By Jay Fidell
James Koshiba warned in Monday’s paper that the duty of the citizen is greater than just voting – these days we have other civic duties to perform to protect our democracy and way of life. Part of that way of life is freedom from crime and violence.
The day before, the paper had written up three books on the decline of violence, the most notable being The Better Angels of our Nature; Why Violence has Declined by Harvard psychologist Steven Pinker, which had been reviewed a week ago on NPR. All these books and there must be something to the proposition that violence has declined.
The NPR piece was so interesting I downloaded Pinker’s book from Amazon into my desktop Kindle. It’s very provocative, making the case that violence is declining because “a smarter more educated world is becoming more peaceful.” That’s a great thought, but it raises many other questions. Note that the secondary effect of a smarter world is a world where most people get fed and have decent QOL.
If you have a decent QOL, you’re likely to appreciate it. And the better it is and the more you appreciate it the less likely you are to risk everything by engaging in violence. It doesn’t take a rocket surgeon to avoid the danger of violence. It has a way of coming back on you, as in Gaddafi.
Note also, however, that lots of violent acts, if not most of them, are irrational, whether drug-induced, cultural or hormonal. Remember at the end of the day, we’re all mammals. If we're more likely to be rational, however, we're less likely to be violent.
We know that the miracle of information technology makes our lives better, it educates us and presumably makes us more rational. So the advent of today’s technology and all the good things that flow from it have got to be a factor in the decline in violence, no matter what the Waldorf School says.
But information technology can work for or against the betterment of mankind, and for or against violence. It’s easy to find examples of how technology can damage mankind, seriously, not only by weapons but also by instruments and processes that spread hate and incite violence.

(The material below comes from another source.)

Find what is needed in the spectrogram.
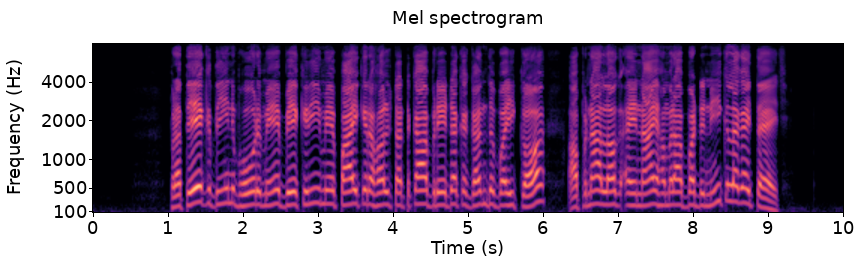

On balance, technology probably helps us more than hurts us. Don’t you think the tool of technology helps most people and societies lead a better life, be more rational and engage in conduct that is less rather than more violent?
There is the old bugaboo that seeing violence on the screen makes us want to emulate it. But perhaps it’s the other way around – perhaps seeing violence shows us that it is undesirable and discourages us from violent inclinations. We don’t know for sure, yet.
Assuming violent images are presented in a way to help people get violence out of their systems rather than engage in it, perhaps we can say that violence on the media actually supports the proposition that violence is declining.
For the moment, I would agree with Pinker, but I would add that this phenomenon is not static. While violence may be declining today, it could pop up again later with a vengeance, as it has so many times in the past. After all, we’re still mammals, and carnivorous.
We could find that technology goes to a new tipping point and engenders new levels of violence, even more atrocious than before. If that happens, is it the fault of technology or those who use technology? Should we see ourselves and mad inventors or as victims?
All things considered, it seems to me that technology is mostly an instrument of peace and that is most likely to improve QOL for all of us. This all assumes that mankind is basically rational and can avoid slipping bank into old more violent habits. No guaranty on that, of course.
Alexander Stille wrote in Sunday’s Times that more minority groups in this country are now accepted and can play the game. At the same time, he said social mobility is declining, as reflected perhaps in the recent Wall Street protests. What does this mean, and how is it related to the decline of violence?
These days, we have access and mobility to power and wealth that promise success. This takes the edge off social and political disappointment, even if we haven’t actually made it yet. But if things get bogged down, and they could, we won’t feel that gemutlichkeit anymore. Would violence rise?
It’s a moving target, and we happen to be at a low point of the curve right now. But as our world changes, as it must, we’re affected by new endogenous and exogenous influences, and we may find that we’re on the way back to where we were or worse.
Enjoy it while ye may, since with the current recession and credit and banking crises, gemutlichkeit cannot be taken for granted. Don’t assume that the government or technology will be able to keep a lid on things, and don’t be too surprised when QOL drops, and with it personal security.
Want some advice, well here it is: care about the efficiency of government; care about the financial health of government and the economy; and vote with those concerns in mind. A healthy society is a non-violent one. If we ignore these things, we’ll get what we deserve for failing to be good citizens, and we’ll be battling old demons in the state of nature.